*About this exercise*.
Everything in the records must be reproduced exactly, except for the pictures.

◆ ◆ ◆ ◆

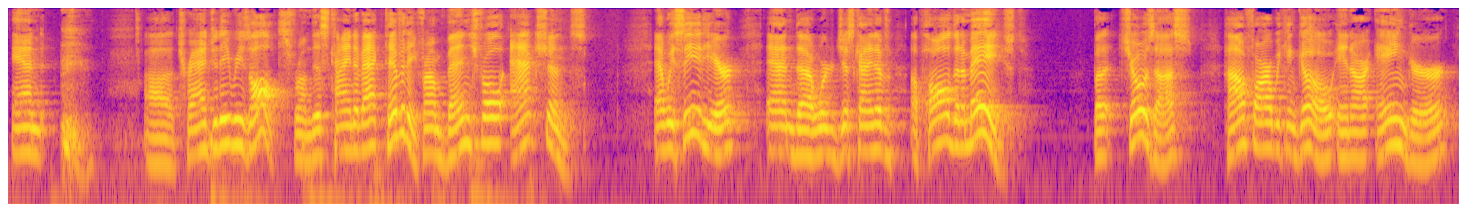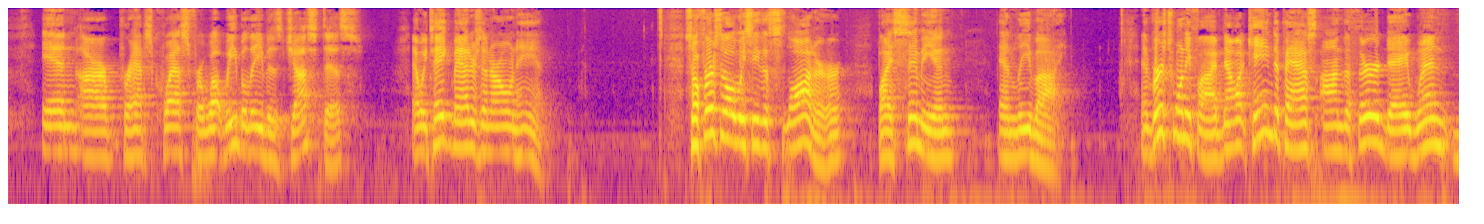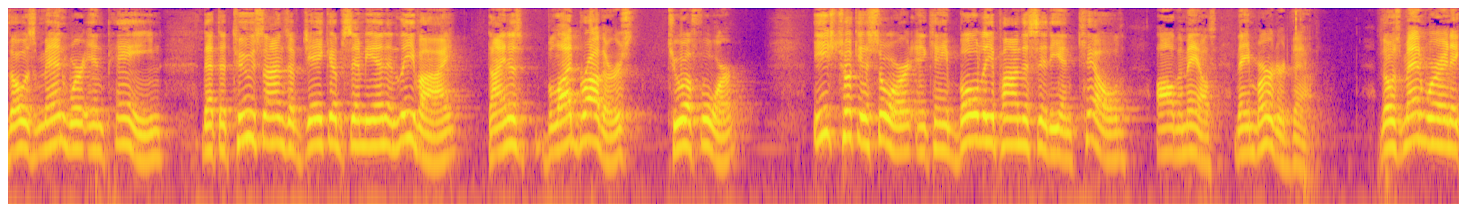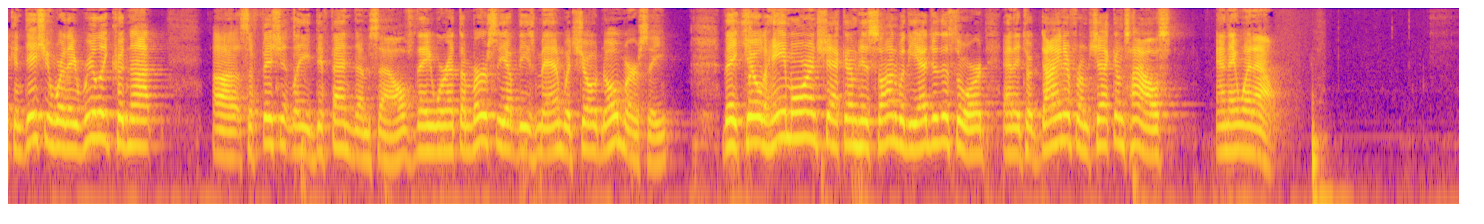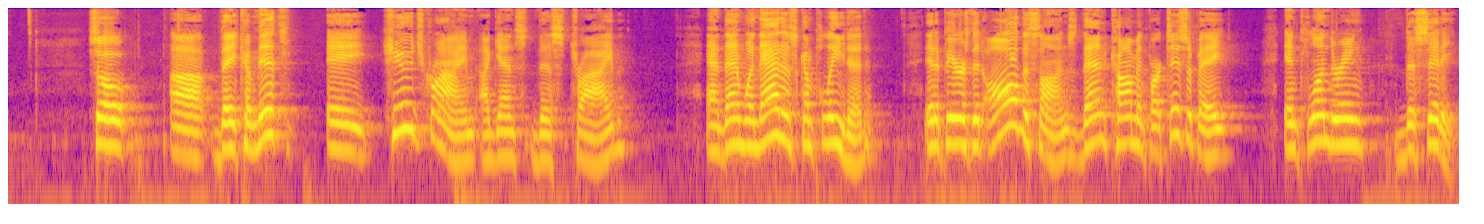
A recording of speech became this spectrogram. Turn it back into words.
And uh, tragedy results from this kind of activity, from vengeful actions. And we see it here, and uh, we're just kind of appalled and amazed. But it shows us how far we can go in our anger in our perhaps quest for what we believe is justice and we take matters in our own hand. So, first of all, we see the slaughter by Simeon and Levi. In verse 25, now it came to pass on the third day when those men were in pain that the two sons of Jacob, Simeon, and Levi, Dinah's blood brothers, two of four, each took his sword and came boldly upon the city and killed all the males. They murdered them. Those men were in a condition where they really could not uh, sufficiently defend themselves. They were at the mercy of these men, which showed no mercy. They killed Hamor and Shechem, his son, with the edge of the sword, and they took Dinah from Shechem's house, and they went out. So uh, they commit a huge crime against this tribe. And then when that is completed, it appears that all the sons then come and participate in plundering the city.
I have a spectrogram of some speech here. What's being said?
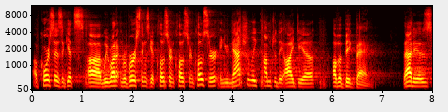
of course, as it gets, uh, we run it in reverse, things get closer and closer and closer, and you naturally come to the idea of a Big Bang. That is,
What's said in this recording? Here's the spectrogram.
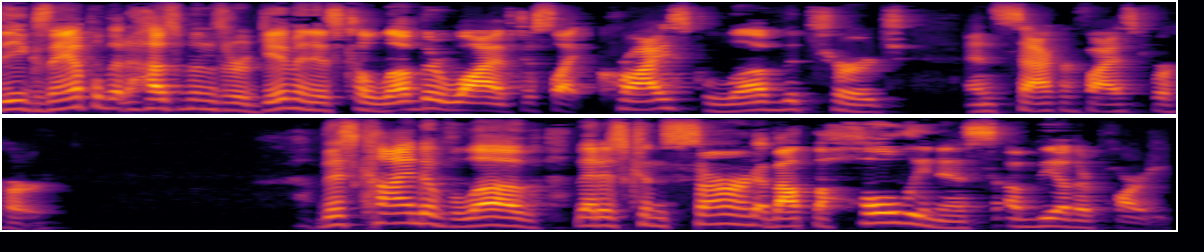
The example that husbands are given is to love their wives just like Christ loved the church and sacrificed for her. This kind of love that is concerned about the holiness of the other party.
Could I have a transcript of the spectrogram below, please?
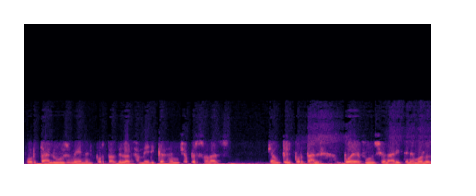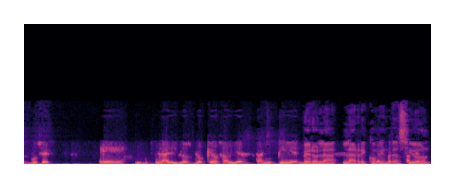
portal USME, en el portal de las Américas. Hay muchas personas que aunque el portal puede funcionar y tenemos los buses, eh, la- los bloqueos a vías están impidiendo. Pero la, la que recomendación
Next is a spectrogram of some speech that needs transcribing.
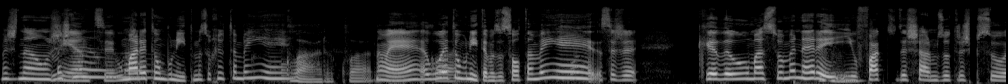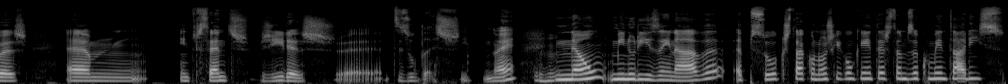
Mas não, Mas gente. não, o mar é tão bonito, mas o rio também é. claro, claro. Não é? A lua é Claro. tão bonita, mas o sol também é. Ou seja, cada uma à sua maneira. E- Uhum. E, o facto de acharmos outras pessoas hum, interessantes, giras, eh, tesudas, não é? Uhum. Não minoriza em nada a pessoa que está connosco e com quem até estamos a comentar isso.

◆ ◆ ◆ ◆

*Written solution*.
A recording of speech became this spectrogram. Turn it back into words.
And uh, tragedy results from this kind of activity, from vengeful actions. And we see it here, and uh, we're just kind of appalled and amazed. But it shows us how far we can go in our anger in our perhaps quest for what we believe is justice and we take matters in our own hand. So, first of all, we see the slaughter by Simeon and Levi. In verse 25, now it came to pass on the third day when those men were in pain that the two sons of Jacob, Simeon, and Levi, Dinah's blood brothers, two of four, each took his sword and came boldly upon the city and killed all the males. They murdered them. Those men were in a condition where they really could not uh, sufficiently defend themselves. They were at the mercy of these men, which showed no mercy. They killed Hamor and Shechem, his son, with the edge of the sword, and they took Dinah from Shechem's house, and they went out. So uh, they commit a huge crime against this tribe. And then when that is completed, it appears that all the sons then come and participate in plundering the city.
I have a spectrogram of some speech here. What's being said?
of course, as it gets, uh, we run it in reverse, things get closer and closer and closer, and you naturally come to the idea of a Big Bang. That is,
What's said in this recording? Here's the spectrogram.
The example that husbands are given is to love their wives just like Christ loved the church and sacrificed for her. This kind of love that is concerned about the holiness of the other party.
Could I have a transcript of the spectrogram below, please?
portal USME, en el portal de las Américas. Hay muchas personas que aunque el portal puede funcionar y tenemos los buses, eh, la- los bloqueos a vías están impidiendo. Pero la, la que recomendación
Next is a spectrogram of some speech that needs transcribing.
Mas não, Mas gente. não, o mar é tão bonito, mas o rio também é. claro, claro. Não é? A lua é Claro. tão bonita, mas o sol também é. Ou seja, cada uma à sua maneira. E- Uhum. E, o facto de acharmos outras pessoas hum, interessantes, giras, eh, tesudas, não é? Uhum. Não minoriza em nada a pessoa que está connosco e com quem até estamos a comentar isso.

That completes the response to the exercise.